Sunday, March 6, 2016
South Exhibit Hall H (Convention Center)
Arram Noshirvan, Daniel H Petroni, MD PhD, Mindy Tsai, DMSc, Stephen J. Galli, MD, R. Sharon Chinthrajah, MD, Kari C. Nadeau, MD PhD FAAAAI
Rationale:
To understand adverse reactions requiring epinephrine injection in the build-up phase of an oral immunotherapy clinical trial

Methods:
Subjects, aged 7-55 years old (n=114), were enrolled into a randomized placebo-controlled peanut oral immunotherapy (OIT) study and trained on the proper use of epinephrine administration.  Rate of epinephrine use was calculated as dose-related epinephrine administrations per 1000 doses taken, to account for continuing accrual of subjects into the trial. Pollen counts, temperature, and time of day dose was taken were studied to understand possible associations.

Results:
Of 36,000 total doses taken in the build-up phase since the study start, there have been 13 dose-related reactions and 7 accidental ingestions requiring epinephrine. Epinephrine was used at a rate of 0.3-0.4 epinephrine administrations per 1000 doses.

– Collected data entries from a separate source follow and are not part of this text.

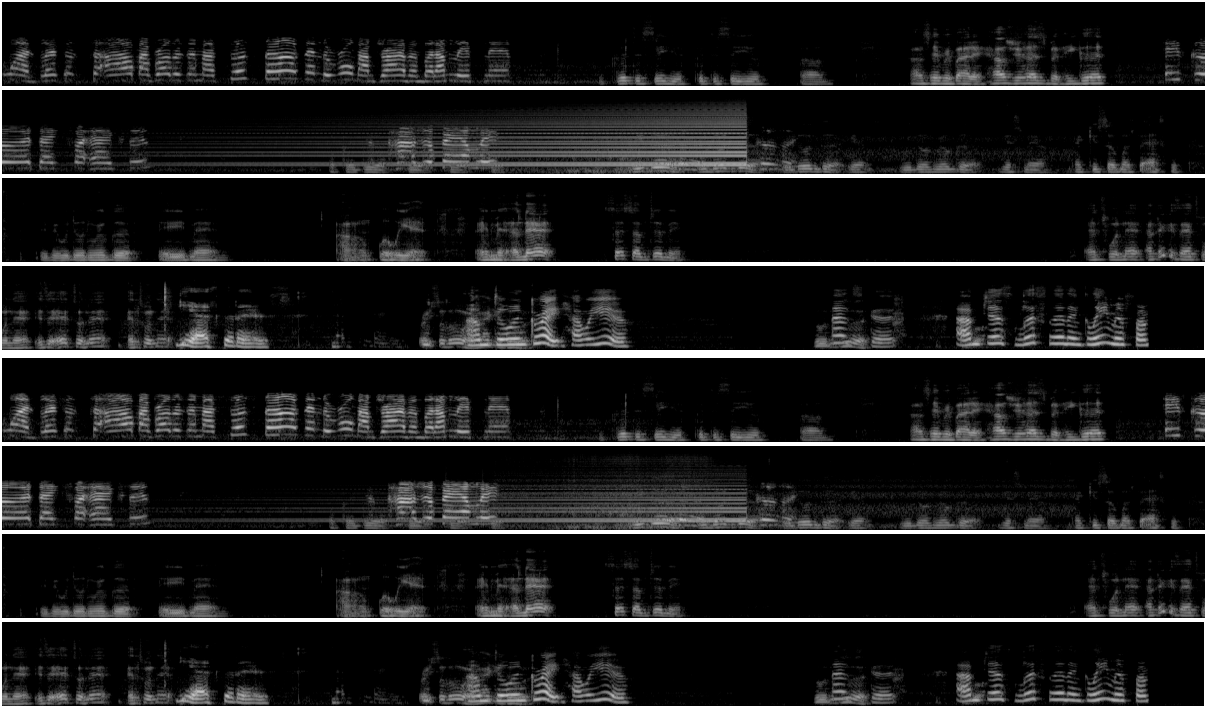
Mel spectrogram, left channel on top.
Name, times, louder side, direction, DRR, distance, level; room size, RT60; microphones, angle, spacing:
voice 1, 0.0-5.1 11.6-13.5 15.9-17.0 18.8-19.0 19.6-20.0, right 4 dB, 50° right, 1.4 m, -29 dB
voice 2, 6.1-7.6 8.0-8.3 8.6-8.8 9.1-11.0 15.3-17.0 18.3-20.7 21.0-24.1 24.4-26.3 27.4-29.6 30.1-30.9 34.9-37.8 39.4-39.5 39.8-41.4 44.2-44.8 45.7-45.9, equal, 5° left, 0.5 m, -37 dB
sound 1, 14.5-19.5, left 6 dB, 90° left, 0.7 m, -34 dB
Waves surf, 16.9-22.8, right 4 dB, 70° right, 5.6 m, -52 dB
voice 3, 37.8-38.8 40.3-40.4 40.7-42.4 44.4-45.0 45.6-47.6, left 3 dB, 55° left, 0.8 m, -26 dB
head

This rate increased slightly during summer months.  Of the 12 participants who required epinephrine, 85% were asthmatic and 69% had allergic rhinitis.  In addition, the most frequent time of day in which taking the food allergen (FA) dose led to more severe reactions and use of epinephrine was between 22:00 and 24:00. 

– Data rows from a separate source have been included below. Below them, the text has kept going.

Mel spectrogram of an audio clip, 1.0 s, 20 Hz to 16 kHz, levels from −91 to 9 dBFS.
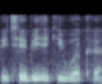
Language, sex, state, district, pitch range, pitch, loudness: Hindi, male, Chhattisgarh, Rajnandgaon, 110-125 Hz, 120 Hz, -14 LUFS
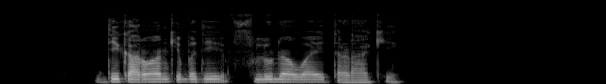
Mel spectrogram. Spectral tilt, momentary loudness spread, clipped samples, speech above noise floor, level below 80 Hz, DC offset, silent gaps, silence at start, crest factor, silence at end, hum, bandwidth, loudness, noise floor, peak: -6.5 dB/octave; 16 LU; under 0.1%; 57 dB; -68 dBFS; under 0.1%; none; 0.95 s; 22 dB; 2.05 s; none; 11.5 kHz; -29 LUFS; -86 dBFS; -10 dBFS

Conclusions:
Preliminary data show a possible increase in the rate of reactions requiring epinephrine during the summer and/or during the late evening (time of FA dose). Further investigation is required to understand the mechanisms.